  • Basic knowledge of Linux kernel and driver programming (see our D3 - Linux Drivers course)

First day
Reminders on kernel programming
  • Reminders on kernel module development
  • Kernel objects
Exercise:  Writing a kernel module creating and using kernel objects and sets
  • The sysfs file system
Exercise:  Interacting with a kernel module through a kernel object and the sysfs file sytem
Hotplug
  • Hotplug in the kernel
    • uevents
Exercise:  Writing a kernel module sending hotplug events to a user mode program.
  • Hotplug at user level
    • Udev
    • Hal and Dbus
Exercise:  Cross-compiling, configuring and using Udev.
Second Day

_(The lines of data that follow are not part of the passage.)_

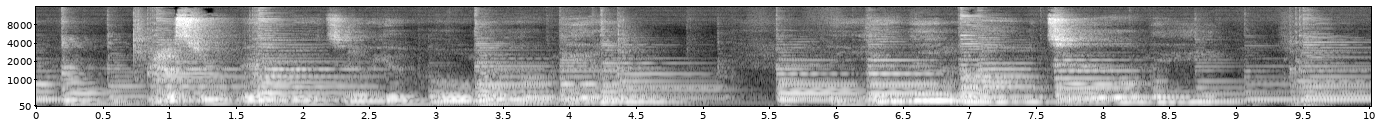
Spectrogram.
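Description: Acoustic guitar strummed in slow, ringing chords; the playing thins out about five seconds in, then picks up again with fresh strums.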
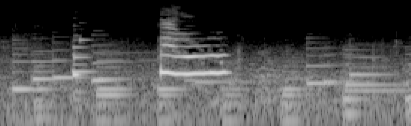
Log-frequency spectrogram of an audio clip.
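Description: A cat meows several times inside the video game Genshin Impact, the clear, tonal calls standing alone with a louder, rising meow near the middle.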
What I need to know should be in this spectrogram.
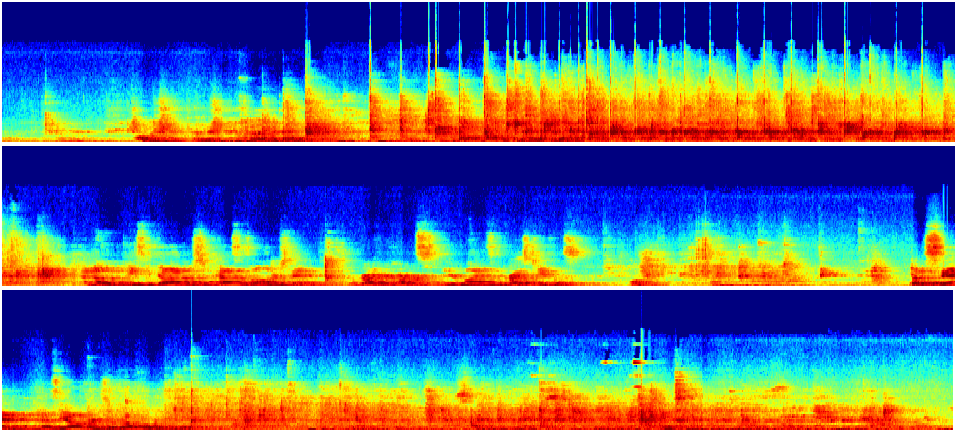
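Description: A man speaks into a microphone in a large echoing hall.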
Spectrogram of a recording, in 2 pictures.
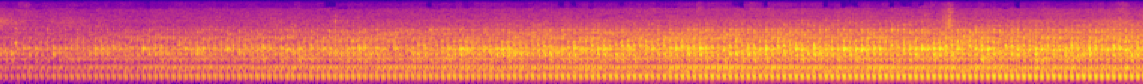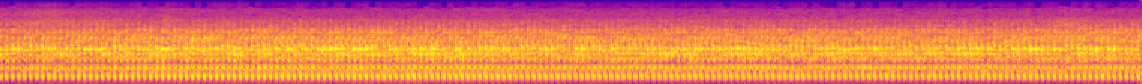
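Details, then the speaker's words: Valve radiogram during restoration test: a rough buzz swells then holds, caused by a noisy switch-mode power supply for an external hard drive in another room; it disappears when the supply is turned off. "I have got a very noisy power supply connected to an external hard drive"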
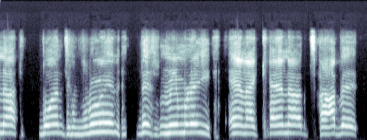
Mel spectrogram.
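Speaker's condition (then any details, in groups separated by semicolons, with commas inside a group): Hydrocephalus with shunt failure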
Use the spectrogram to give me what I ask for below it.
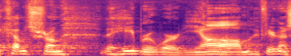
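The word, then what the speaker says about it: yom: The word day comes from the Hebrew word yam. If you're going to spell it with in English letters be yo m.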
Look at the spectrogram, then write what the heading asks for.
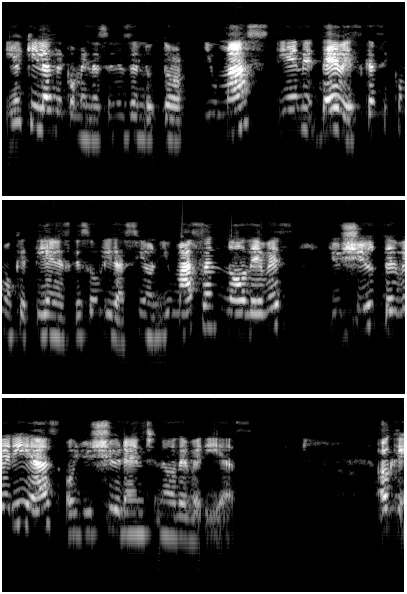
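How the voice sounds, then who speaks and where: A woman's voice: medium pitch, measured pace, bright, forceful tone, muffled recording. A woman English teacher with a Spanish accent, patiently explaining a worksheet and translating each phrase into Spanish. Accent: Spanish-speaking. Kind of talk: recorded lesson walking through a worksheet.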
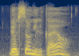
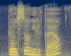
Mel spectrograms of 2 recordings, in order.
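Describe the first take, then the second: Both takes have the same delivery.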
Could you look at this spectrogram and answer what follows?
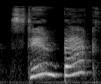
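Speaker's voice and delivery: high, loud warning shout; fearful cry. A narrator's reading. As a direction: yell it in alarm. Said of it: "the witchling cried in fear".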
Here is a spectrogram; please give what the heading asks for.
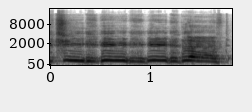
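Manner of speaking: high, loud words broken up by laughter; can't get the punchline out for laughing; cracking up mid-sentence; laughing through the quote. Retold or imitated. Laughing while quoting friend's joke.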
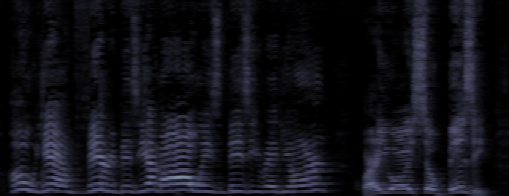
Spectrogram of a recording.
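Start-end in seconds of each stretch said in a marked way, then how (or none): 0.2-3.3 high, pitched-up mother-bird puppet voice. Voicing Mama Robin, who answers that she is busy: Mama Robin puppet voice. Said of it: "you're really busy, huh?".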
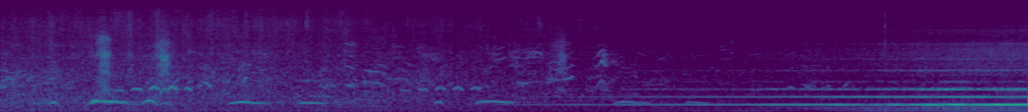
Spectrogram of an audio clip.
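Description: owl hooting

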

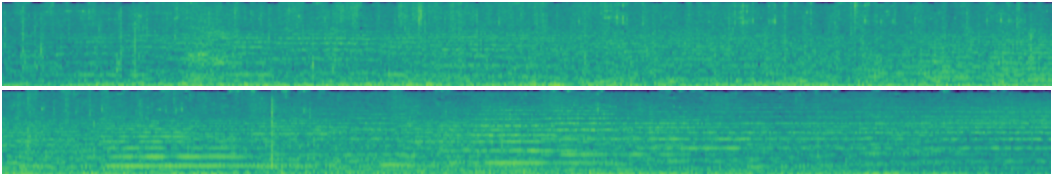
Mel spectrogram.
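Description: horse hooves galloping away

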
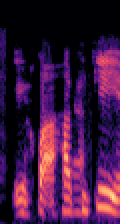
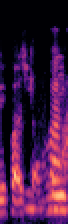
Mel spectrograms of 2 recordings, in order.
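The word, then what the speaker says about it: ikhfa haqiqi: dengan Sin okeib Barakallah dibacanya Ikfa ya Ikfa Hakiki ya bukan IFF ya Hakiki yang austaz Heeh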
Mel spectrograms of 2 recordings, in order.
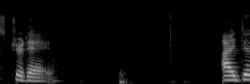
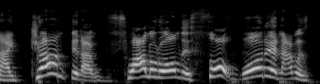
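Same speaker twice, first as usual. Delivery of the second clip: excited retelling; 7 semitones higher, 8 dB louder than usual. Retold or imitated. Retelling swallowing salt water.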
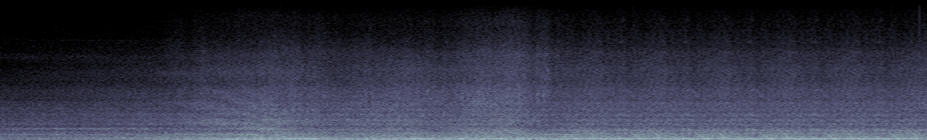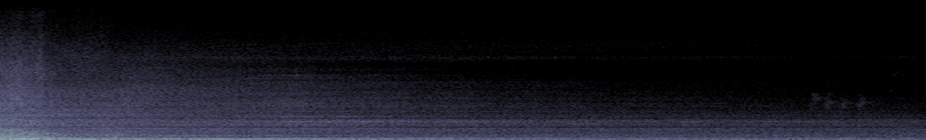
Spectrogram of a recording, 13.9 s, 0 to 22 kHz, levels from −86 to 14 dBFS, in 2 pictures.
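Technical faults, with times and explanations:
4.75–6.89 s, broken-record loop: a 0.48 s fragment repeats exactly, back to back, four times, so the sound sticks in place and the audio due in that span is lost. Likely the player or stream stalled and kept resending its last held fragment.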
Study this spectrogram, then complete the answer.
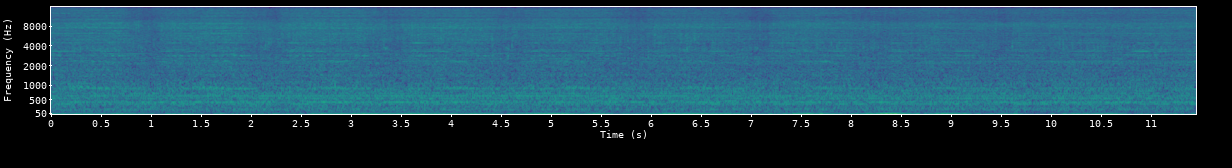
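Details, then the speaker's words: Crankshaft grinder on a '68 Firebird 350 crank main journal with coolant and steady rest: continuous dry hiss and rasp with slow pulsing; the light frying sound means the wheel is touching the journal. "as you're coming in a lot of times you can hear that kind of start frying i didn't hear it on that one you can tell that you're getting close"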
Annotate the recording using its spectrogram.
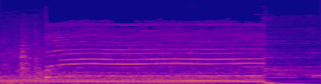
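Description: Engine-driven work equipment running steadily: a low engine drone with a steady high-pitched whine that sets in about half a second in.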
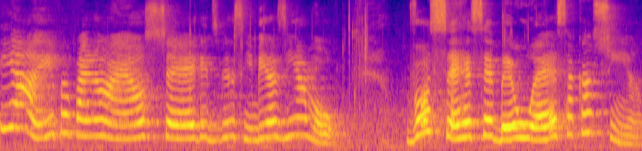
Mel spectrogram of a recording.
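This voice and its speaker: A woman at an extremely high pitch, speaking very slowly, with noticeable background noise. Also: lively intonation. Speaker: online course teacher. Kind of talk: online class.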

Devices and Drivers
  • The Device/Driver model in Linux
    • Device class and types
    • Bus drivers
  • Bus types
    • Generic devices and drivers
    • System devices and drivers
    • Platform devices and drivers
Exercise:  Writing a platform device driver showing how device matching work
Power-management : APM and ACPI
  • The APM standard.
  • The ACPI standard.
Exercise:  Writing a user program to shut down the system.
Power-management, suspend and hibernate
  • Power management in drivers
  • Freezing tasks
  • Suspend in RAM
  • Suspend on Disk
    • Hibernate
  • Debugging power management
Exercise:  Writing a kernel module reacting to suspend in RAM and system wakeup
Third Day
Cpu frequency governors
  • The cpufreq user interface.
  • The various governors available.
Idle Cpu governors
  • The Idle task.
  • The Idle device concept.
  • CpuIdle governors.
USB Drivers
  • The USB bus
    • USB devices
    • USB descriptors
    • USB endpoints
    • USB requests
  • User view of the USB bus and devices
  • USB device drivers
    • Hotplug
    • Communicating with devices through URBs
Exercise:  Writing a basic usb device driver using URBs
Exercise:  Writing an usb device driver using synchronous request management
Fourth Day
The libUSB user-mode USB driver framework
  • The libUSB libraries.
    • libUSB 0.1.12.
    • libUSB 1.0
Exercise:  Building libUSB
Exercise:  Writing a user-mode USB driver using libUSB
USB gadget drivers
  • Basic USB gadgets.
  • Composite USB gaddget drivers.
Exercise:  Writing a gadget driver and the corresponding host driver on the Linux workstation.
  • The USB On-The-Go (OTG) specification.
    • OTG support in Linux